Do you use any accessories and are there some you have your eye on?
I am toying with the grip, mostly as the camera is a little too small for my large hands. I see that Sony does a finger grip adaptor, but I am not so sure about that for me. I have just bought an intervalometer for doing time-lapses, as I want to start trying out video work. I have also just got hold of a Zhiyun Crane gimbal for this purpose.
Salisbury is my main shooting ground, due to work and family commitments. I love night photography, but this year I am going to try and spice it up with some video work. I have no real idea about video, so that is going to be quite a learning curve. I like to stretch my photographic practice, making mistakes and learning is part of the fun.
If there was one recommendation you could make to Sony about the A9 what would it be?
For me, I wish the menu system was more like the Canon’s as that is excellent. The menu system is a bit of a pain to navigate, but I am getting used to it. Better touchscreen functionality would be great, too!
The post Pro street photographer: why I swapped my Canon 5D Mark IV for the Sony A9 appeared first on Camera Jabber.
Surreal drawings by Miles Johnston aka Miles_Art.
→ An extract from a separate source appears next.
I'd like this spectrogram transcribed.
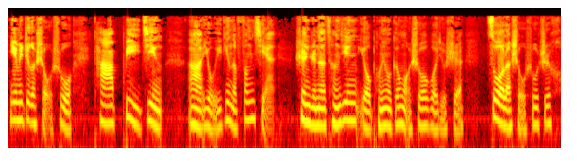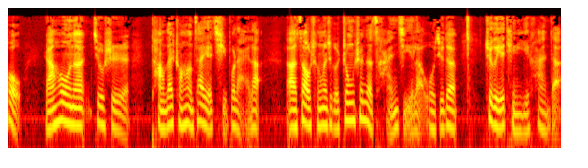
因为这个手术它毕竟啊有一定的风险，甚至呢，曾经有朋友跟我说过，就是做了手术之后，然后呢，就是躺在床上再也起不来了，啊，造成了这个终身的残疾了。我觉得。这个也挺遗憾的，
Miles Johnston aka Miles_Art is an artist and illustrator who mainly specializes in surreal drawings and paintings. Today I want to show you some of his latest drawings. Using a graphite pencil, the skilled illustrator creates surreal drawings full of emotions and mystery. His dreamy work inspires a huge fan base throughout all common social networks. To keep up with his latest work, please visit his website or follow him on Facebook and Instagram.
All images © by Miles Johnston. Feel free to find more talented illustrators on WE AND THE COLOR. Our Illustration category features a variety of work ranging from handmade drawings to modern computer graphics. WE AND THE COLOR is your source of creative inspiration!